July 23, 2014
By ROSA CICCIO | Hartford Courant
HOW IT GOT ITS NAME: Originally part of Massachusetts, the area was called Southfield because it was the colony's southernmost town. The local pronunciation was always Suffield, however, and in 1764 the name was made official.
HISTORY: The area was settled in the early 1670s when the Massachusetts General Court authorized a group from Springfield, led by Major John Pynchon, to settle a town "on the west side of the Connecticut River towards Windsor." Due to an early surveying error, the town was believed to belong to Massachusetts until it was annexed by Connecticut in 1749.
TOBACCO: One of Suffield's earliest industries, tobacco played a vital part in the development and growth of the town. Suffield was home to the country's first cigar factory when a Cuban man was hired in 1810 to teach women how to roll "long nines."
EARLY EDUCATION: Suffield Academy, a private school established in 1833 as the Connecticut Literary Institute with the mission of training young men for the Baptist ministry, served as the town's high school until 1939.
DID YOU KNOW? When the British closed the Port of Boston in retaliation for the Boston Tea Party, Suffield residents supported their fellow colonists by issuing the first known declaration of independence in America in July 1774.

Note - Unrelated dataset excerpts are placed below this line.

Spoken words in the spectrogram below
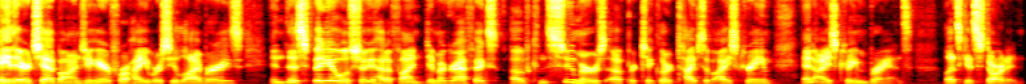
Hey there, Chad Boeninger here for Ohio University Libraries. In this video, we'll show you how to find demographics of consumers of particular types of ice cream and ice cream brands. Let's get started.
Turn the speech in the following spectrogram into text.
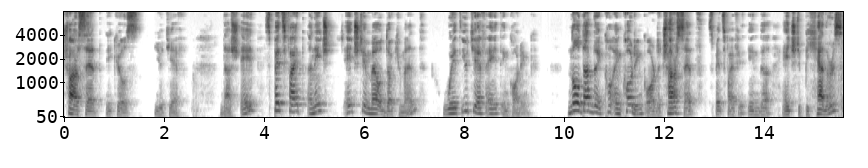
charset equals UTF-8 specified an H HTML document with UTF-8 encoding. Note that the encoding or the charset specified in the HTTP headers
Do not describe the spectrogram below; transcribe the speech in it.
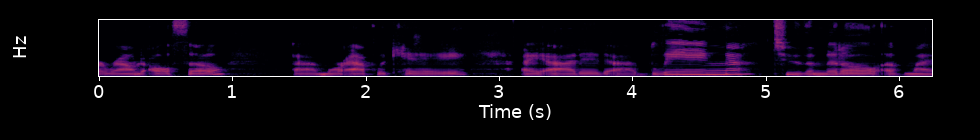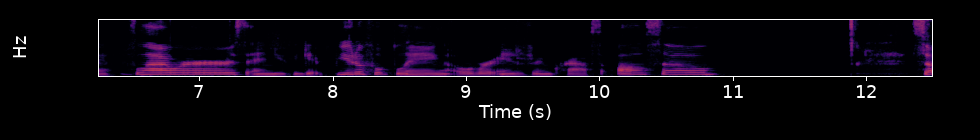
around also. Uh, more applique. I added uh, bling to the middle of my flowers, and you can get beautiful bling over Angel Dream Crafts also. So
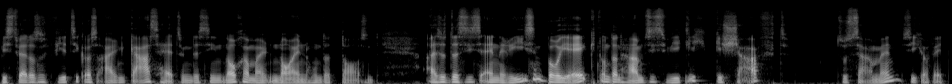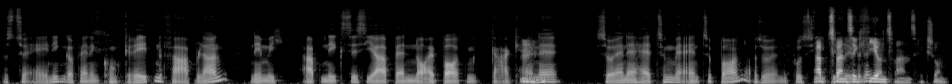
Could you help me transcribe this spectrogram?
bis 2040 aus allen Gasheizungen, das sind noch einmal 900.000. Also das ist ein Riesenprojekt und dann haben sie es wirklich geschafft, zusammen, sich auf etwas zu einigen, auf einen konkreten Fahrplan, nämlich ab nächstes Jahr bei Neubauten gar keine mhm. so eine Heizung mehr einzubauen, also eine fossile. Ab 2024 schon.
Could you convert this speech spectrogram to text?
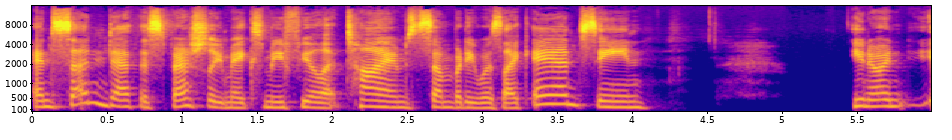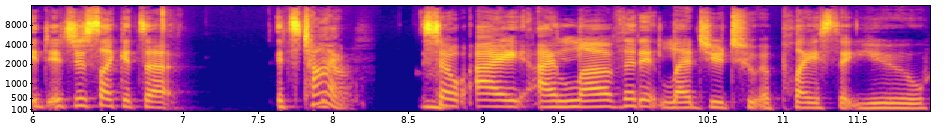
And sudden death, especially, makes me feel at times somebody was like, and scene. You know, and it, it's just like it's a, it's time. Yeah. Mm-hmm. So I I love that it led you to a place that you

SOURCES: The Hartford Courant; suffieldtownhall.com; suffieldhistoricalsociety.org; suffieldacademy.org; CT State Register and Manual